*Exercise directions*:
Nothing but the lines from the one containing "Mel spectrogram, levels from −89" to the final line of the entries should appear, copied exactly and without pictures.

=== Data for this task ===

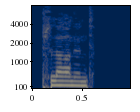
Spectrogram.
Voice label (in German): "planend", German; adjectives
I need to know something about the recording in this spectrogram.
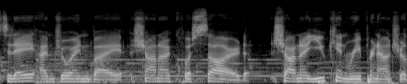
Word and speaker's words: Coissard: And it's Shaquh.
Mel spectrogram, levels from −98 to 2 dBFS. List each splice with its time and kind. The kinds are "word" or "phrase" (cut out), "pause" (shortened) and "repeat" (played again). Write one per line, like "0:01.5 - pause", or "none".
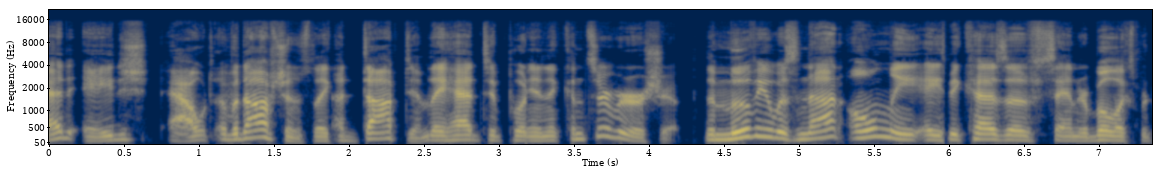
0:01.9 - word
0:02.5 - word
0:03.2 - word
0:04.3 - pause
0:06.0 - word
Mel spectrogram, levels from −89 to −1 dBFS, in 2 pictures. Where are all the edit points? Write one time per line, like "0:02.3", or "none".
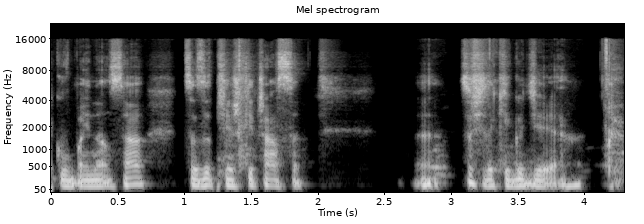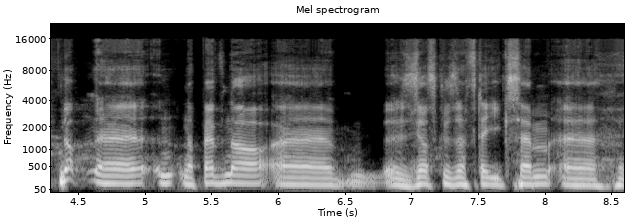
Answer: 0:01.2
0:05.2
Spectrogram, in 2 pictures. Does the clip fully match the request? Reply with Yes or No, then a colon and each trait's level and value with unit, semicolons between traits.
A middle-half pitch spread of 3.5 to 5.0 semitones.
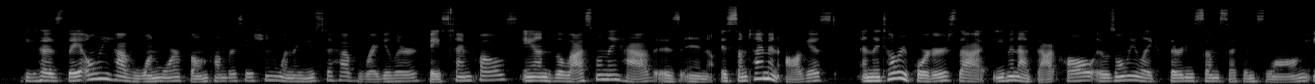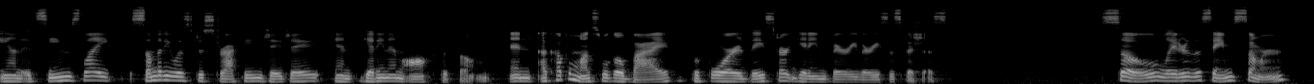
Yes: average, 4.2 semitones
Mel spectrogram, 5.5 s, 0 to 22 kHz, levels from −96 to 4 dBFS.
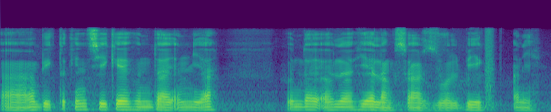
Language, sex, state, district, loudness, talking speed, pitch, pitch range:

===

*Solution for this exercise*:
Mel spectrogram, levels from −89 to −1 dBFS, in 2 pictures. Where are all the edit points? Write one time per line, like "0:02.3", or "none".
Answer: 0:01.2
0:05.2
Spectrogram, in 2 pictures. Does the clip fully match the request? Reply with Yes or No, then a colon and each trait's level and value with unit, semicolons between traits.
A middle-half pitch spread of 3.5 to 5.0 semitones.
Yes: average, 4.2 semitones
Mel spectrogram, 5.5 s, 0 to 22 kHz, levels from −96 to 4 dBFS.
Language, sex, state, district, loudness, talking speed, pitch, pitch range:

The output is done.